God had a more important lesson for him. Pray for relief but pray for a proper response to God’s answer! Paul learned and practiced thankfulness and earnest, joyful service to the Father not despite his body but in the context of his damaged body.
He continued to learn to see good, as defined God’s way, in what the world calls bad. His love for the Triune God motivated him to serve God even when it was hard (see Hebrews 12:1-3 for a word regarding Jesus’ motivation and again my book: Endurance: What it is and how it looks)). Paul, as did Jesus, understood the cross. Praise God that they did! Now the issue is: how are we – you – doing in that same area? How have you responded to: God’s answers for failing bodies?
Believers: consider and respond to Paul’s word in 2 Corinthians 4:16-18 and 12:7-10. Please read and record your answers in the spaces below.
1. How do you and have you responded to the fact that your body is wearing out?
2. Which one is your focus: the wearing out of your body or inner-man renewal?
3. Give reasons for why you focus on the outer man or the inner man.
4. From 2 Corinthians 4:16, what is it that Paul knew?
5. From 2 Corinthians 4:17: please answer:
a. How is it possible for Paul to write that what is going on in the outer man is but momentary and light?
b. What is the glory that Paul refers to?
6. From 2 Corinthians 4:18: please answer:
a. What are the things that Paul refers to in verses 18 and 16?
b. How is it possible for Paul to focus on the unseen?
c. If your body is failing, does this focus give hope? Why or why not?
d. What do you need to do to apply these principles to your daily life?
7. From 2 Corinthians 12:7-10: please answer:

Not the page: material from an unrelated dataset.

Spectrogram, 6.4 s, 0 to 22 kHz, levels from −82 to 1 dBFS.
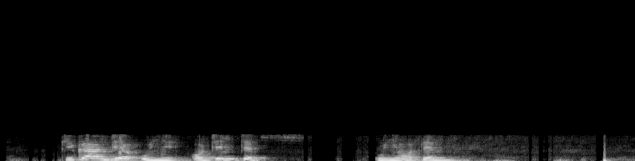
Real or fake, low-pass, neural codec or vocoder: real; 3.6 kHz; none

a. What is Paul teaching in these verses?
b. What is your physical malady?
c. How did Paul spell relief?
d. What is Paul’s goal in life? How is it like Christ’s?
e. What is your goal in life, why, and how have applied these passages?
f. What have been the results?
g. Are there any changes you need to make? Please answer what they are, your plans for changing, and the results.
 The inner man refers to a person’s “heart” that is known completely to God, incompletely to himself, and not at all to others. The inner man is expressed in thoughts, desires, and actions which may be observed by others.
 “In Christ” is a Pauline term that pictures God’s relationship with a believer through the finished work of Christ. Paul means that the believer now is in relationship to God not only as Judge and Creator but as Father as well. The believer has a personal relationship with Jesus such that he can call God Abba – Father – and Jesus his brother.